State how many lines in the entries below contain "said". Write nothing but the number.
• • •
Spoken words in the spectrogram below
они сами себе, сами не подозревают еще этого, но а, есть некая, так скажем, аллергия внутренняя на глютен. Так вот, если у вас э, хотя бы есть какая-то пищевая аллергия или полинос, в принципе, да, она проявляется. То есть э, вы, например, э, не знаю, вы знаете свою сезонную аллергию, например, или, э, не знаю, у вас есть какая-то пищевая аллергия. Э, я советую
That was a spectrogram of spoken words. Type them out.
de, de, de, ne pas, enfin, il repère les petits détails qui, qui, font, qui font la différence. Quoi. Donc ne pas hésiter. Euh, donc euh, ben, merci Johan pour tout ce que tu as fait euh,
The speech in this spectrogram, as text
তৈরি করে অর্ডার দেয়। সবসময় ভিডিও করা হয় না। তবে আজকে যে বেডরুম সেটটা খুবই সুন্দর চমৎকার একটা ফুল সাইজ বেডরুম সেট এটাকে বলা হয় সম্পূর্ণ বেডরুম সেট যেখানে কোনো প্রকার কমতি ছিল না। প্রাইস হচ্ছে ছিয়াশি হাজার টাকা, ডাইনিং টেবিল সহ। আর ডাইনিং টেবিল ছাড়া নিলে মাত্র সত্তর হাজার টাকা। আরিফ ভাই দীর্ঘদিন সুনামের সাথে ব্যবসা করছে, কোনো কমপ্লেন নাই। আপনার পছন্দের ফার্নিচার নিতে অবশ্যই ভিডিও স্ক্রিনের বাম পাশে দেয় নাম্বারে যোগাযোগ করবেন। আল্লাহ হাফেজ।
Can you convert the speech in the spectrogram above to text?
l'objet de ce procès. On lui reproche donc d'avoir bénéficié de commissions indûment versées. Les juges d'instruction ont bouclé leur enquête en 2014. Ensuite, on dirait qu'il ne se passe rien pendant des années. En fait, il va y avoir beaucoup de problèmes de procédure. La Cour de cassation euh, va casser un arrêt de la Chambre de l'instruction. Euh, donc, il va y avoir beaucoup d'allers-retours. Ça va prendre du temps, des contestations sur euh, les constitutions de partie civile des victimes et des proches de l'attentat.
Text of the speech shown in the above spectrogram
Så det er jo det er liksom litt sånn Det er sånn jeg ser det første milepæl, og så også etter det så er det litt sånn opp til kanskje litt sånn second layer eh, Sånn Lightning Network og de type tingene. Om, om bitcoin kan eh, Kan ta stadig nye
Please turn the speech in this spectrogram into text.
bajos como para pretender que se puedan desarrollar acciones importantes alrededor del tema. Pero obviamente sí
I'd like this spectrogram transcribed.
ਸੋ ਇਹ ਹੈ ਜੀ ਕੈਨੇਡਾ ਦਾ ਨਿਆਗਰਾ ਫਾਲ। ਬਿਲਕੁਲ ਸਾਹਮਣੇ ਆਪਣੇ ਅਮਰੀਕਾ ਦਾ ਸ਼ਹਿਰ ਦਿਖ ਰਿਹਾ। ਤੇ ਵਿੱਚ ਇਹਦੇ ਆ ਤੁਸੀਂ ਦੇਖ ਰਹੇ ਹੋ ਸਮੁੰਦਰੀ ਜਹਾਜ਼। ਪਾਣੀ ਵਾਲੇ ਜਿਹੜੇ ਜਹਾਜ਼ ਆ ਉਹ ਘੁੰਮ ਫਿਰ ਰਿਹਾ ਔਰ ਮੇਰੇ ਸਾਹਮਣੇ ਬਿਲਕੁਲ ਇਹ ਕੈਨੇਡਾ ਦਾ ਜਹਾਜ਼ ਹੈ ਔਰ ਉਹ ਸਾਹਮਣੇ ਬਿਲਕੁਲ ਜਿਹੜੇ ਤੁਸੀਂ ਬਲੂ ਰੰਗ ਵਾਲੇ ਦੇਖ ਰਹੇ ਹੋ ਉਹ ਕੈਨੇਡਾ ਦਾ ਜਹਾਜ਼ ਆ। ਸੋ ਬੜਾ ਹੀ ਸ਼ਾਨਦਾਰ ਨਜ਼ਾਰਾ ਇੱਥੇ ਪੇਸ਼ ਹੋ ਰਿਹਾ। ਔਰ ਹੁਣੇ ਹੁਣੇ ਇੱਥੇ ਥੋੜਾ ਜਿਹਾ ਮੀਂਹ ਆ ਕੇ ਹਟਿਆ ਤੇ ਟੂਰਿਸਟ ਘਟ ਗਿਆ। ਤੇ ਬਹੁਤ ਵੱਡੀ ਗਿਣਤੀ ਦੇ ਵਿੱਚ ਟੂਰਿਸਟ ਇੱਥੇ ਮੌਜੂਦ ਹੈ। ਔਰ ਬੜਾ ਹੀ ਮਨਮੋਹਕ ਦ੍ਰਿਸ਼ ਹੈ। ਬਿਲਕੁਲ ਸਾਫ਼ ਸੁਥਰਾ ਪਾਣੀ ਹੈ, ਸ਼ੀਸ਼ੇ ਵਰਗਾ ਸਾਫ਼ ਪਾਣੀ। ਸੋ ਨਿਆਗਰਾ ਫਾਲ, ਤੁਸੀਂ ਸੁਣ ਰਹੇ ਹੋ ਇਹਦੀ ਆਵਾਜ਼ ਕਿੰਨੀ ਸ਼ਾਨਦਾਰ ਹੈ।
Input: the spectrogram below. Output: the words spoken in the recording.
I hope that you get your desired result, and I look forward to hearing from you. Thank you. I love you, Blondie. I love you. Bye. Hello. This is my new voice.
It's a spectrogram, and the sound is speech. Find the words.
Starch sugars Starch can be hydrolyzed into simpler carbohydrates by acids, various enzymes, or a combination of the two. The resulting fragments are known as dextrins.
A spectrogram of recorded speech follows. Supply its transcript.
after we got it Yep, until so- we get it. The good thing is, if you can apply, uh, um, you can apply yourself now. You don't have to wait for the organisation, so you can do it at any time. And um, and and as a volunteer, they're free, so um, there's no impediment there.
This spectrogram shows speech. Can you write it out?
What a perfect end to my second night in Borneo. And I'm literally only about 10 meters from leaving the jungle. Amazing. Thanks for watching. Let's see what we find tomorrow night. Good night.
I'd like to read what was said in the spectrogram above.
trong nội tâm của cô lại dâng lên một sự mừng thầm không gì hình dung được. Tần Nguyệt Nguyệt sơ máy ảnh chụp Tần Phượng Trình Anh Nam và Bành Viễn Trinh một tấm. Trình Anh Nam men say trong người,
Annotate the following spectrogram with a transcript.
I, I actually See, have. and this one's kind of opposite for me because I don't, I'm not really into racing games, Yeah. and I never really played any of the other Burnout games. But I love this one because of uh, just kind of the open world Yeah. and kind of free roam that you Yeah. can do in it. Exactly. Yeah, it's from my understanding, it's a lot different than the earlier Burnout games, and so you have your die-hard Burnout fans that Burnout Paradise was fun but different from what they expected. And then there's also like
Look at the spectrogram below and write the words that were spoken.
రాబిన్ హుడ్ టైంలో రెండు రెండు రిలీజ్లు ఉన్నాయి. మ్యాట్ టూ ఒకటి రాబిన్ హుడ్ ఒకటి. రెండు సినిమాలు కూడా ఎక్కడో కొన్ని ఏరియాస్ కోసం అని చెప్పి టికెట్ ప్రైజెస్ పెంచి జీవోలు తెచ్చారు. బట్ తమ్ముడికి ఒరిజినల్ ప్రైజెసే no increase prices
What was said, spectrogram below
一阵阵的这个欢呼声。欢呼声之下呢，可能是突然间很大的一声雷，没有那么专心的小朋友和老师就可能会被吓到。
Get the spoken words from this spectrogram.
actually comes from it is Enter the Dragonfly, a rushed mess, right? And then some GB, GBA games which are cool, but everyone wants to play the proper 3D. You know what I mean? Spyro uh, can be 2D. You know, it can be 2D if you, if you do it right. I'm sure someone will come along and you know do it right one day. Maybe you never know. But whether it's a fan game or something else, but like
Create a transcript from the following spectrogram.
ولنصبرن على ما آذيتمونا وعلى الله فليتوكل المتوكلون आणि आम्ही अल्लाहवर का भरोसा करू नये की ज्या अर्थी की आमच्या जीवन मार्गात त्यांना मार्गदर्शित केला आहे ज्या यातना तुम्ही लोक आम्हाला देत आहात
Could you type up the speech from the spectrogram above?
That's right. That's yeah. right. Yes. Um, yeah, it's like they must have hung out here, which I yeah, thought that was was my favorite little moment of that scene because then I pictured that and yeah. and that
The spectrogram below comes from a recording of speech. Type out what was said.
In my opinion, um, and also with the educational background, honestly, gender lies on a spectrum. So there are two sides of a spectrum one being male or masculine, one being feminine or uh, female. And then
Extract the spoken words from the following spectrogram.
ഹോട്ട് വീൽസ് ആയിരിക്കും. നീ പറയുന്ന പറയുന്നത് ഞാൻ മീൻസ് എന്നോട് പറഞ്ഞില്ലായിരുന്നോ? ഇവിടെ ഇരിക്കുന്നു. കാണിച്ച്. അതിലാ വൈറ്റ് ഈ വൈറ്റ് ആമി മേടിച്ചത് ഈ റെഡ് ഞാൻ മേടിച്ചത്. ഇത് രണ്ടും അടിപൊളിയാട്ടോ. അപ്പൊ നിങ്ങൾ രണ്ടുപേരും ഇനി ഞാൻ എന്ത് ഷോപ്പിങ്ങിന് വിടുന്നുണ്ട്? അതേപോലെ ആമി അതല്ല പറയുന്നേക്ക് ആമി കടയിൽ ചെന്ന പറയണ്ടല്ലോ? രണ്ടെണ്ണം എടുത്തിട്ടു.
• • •
• _PROBLEM SOLUTION_
3